Improve the sound of very low-level audio passages with dithering
OBJECTIVE: When converting a high bit resolution file to a low bit resolution file, use dithering to avoid unpleasant artifacts caused by truncating bits.
BACKGROUND: Converting from a higher bit resolution to a lower one truncates (removes) the extra bits. However, this can create distortion at low levels, as there are fewer bits of resolution. Dithering adds noise to very low-level signals to minimize the audible effects of this distortion. Applying dithering is common when converting from 24-bit or higher resolution to the 16-bit resolution required by CDs, but is applicable any time you need to convert from a higher bit resolution to a lower one.
1. If your project doesn’t already include a master fader track, create one by going Track > New and specifying a stereo Master Fader.
2. Select a destination for the Master Fader. Any audio arriving at this destination will be included in the dithered file.
3. Assign all outputs for tracks you want included in the dithered file to the same assignment as the Master Fader.
4. Click on the last Master Fader insert, and go Multichannel plug-in > Dither > POWr Dither (stereo).
5. Choose the desired options for the POWr Dither plug-in. When the object is to create a CD-compatible file, choose 16-bit for Bit Resolution; for Noise Shaping, Type 2 or 3 works well for pop mixes.
6. To bounce the file to the lower resolution and dither it, go File > Bounce To > Disk. In the Bounce dialog box that appears, specify the Bounce Source, File Type, and assuming you want to create a CD-compatible file, select Stereo Interleaved for Format, 16 for Bit Depth, and 44.1kHz for Sample Rate. Click on Bounce to create your converted and dithered file.
¦ In Step 1, do not create an Aux Input track. The Master Fader inserts are post-fader, which is important when using dithering plug-ins.
¦ In Step 5, under Conversion Options, Convert After Bounce is the preferred option for producing the most accurate results.
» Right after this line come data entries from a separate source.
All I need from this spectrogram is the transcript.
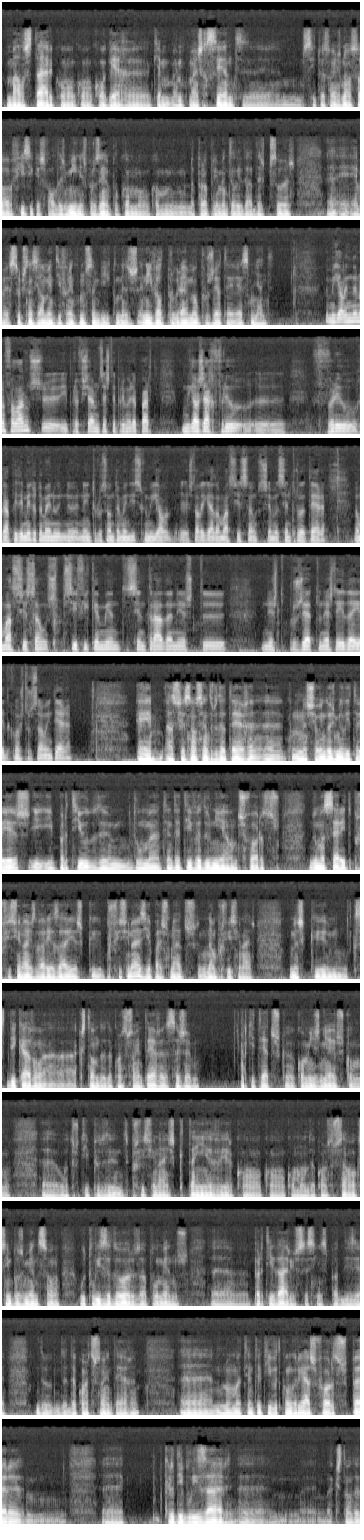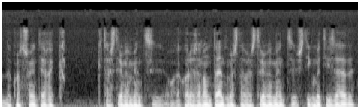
mal-estar com, com, com, a guerra que é, é muito mais recente, eh, situações não só físicas, falo das minas, por exemplo, como, como da própria mentalidade das pessoas, eh, é, é substancialmente diferente no Moçambique, mas a nível de programa o projeto é, é semelhante. Miguel, ainda não falámos, eh, e para fecharmos esta primeira parte, o Miguel já referiu, referiu rapidamente, eu também na introdução também disse que o Miguel está ligado a uma associação que se chama Centro da Terra, é uma associação especificamente centrada neste, neste projeto, nesta ideia de construção em terra? É, a Associação Centro da Terra uh, nasceu em 2003 e, e partiu de, de, uma tentativa de união de esforços de uma série de profissionais de várias áreas, que, profissionais e apaixonados, não profissionais, mas que, que se dedicavam à, à questão da, da, construção em terra, seja arquitetos como engenheiros, como uh, outro tipo de, de, profissionais que têm a ver com, com, com, o mundo da construção ou que simplesmente são utilizadores ou pelo menos uh, partidários, se assim se pode dizer, do, de, da construção em terra. Eh, numa tentativa de congregar esforços para uh, credibilizar uh, a questão da, da, construção em terra que, está extremamente, agora já não tanto, mas estava extremamente estigmatizada.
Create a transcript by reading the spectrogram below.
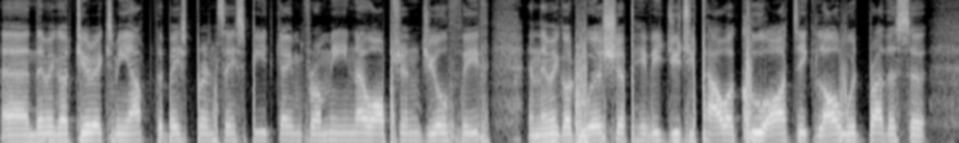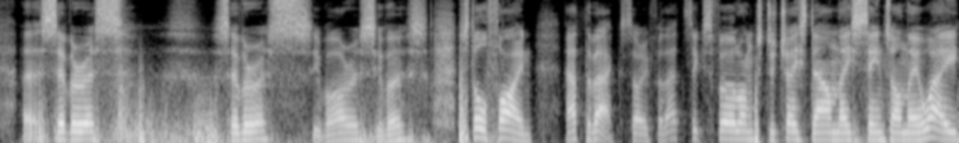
And then we got Durex Me Up, the best princess. Speed came from me, no option. Jewel Thief. And then we got Worship, Heavy Duty Power, Cool Arctic, Larwood Brothers, Se- uh, Severus. Severus, Severus, Severus. Still fine at the back. Sorry for that. Six furlongs to chase down. They sent on their way.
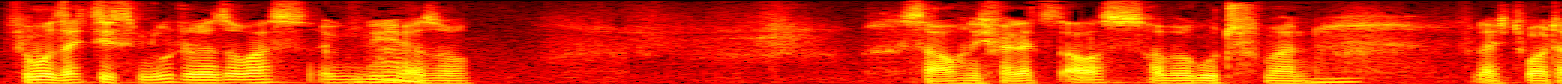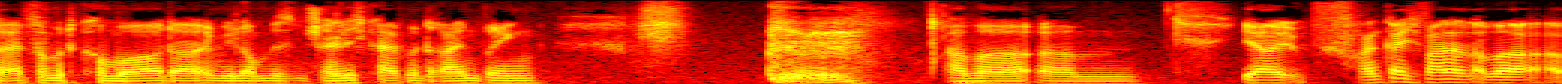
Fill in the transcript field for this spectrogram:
65. Minute oder sowas irgendwie, ja. also sah auch nicht verletzt aus, aber gut, man, mhm. vielleicht wollte er einfach mit Coman da irgendwie noch ein bisschen Schnelligkeit mit reinbringen. Aber ähm, ja, Frankreich war dann aber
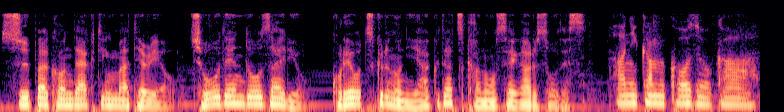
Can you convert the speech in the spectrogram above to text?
スーパーコンダクティングマテリアル超伝導材料。これを作るのに役立つ可能性があるそうです。ハニカム構造か。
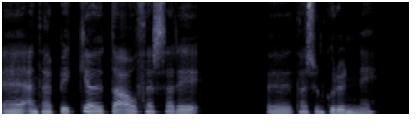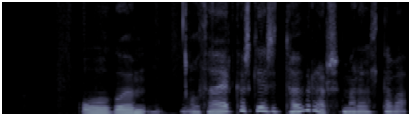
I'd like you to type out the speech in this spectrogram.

Pro Tools bounces at the highest possible resolution to a temporary file, then does bit depth conversion and dithering to this file, writes the result to disk, and finally, deletes the temporary file.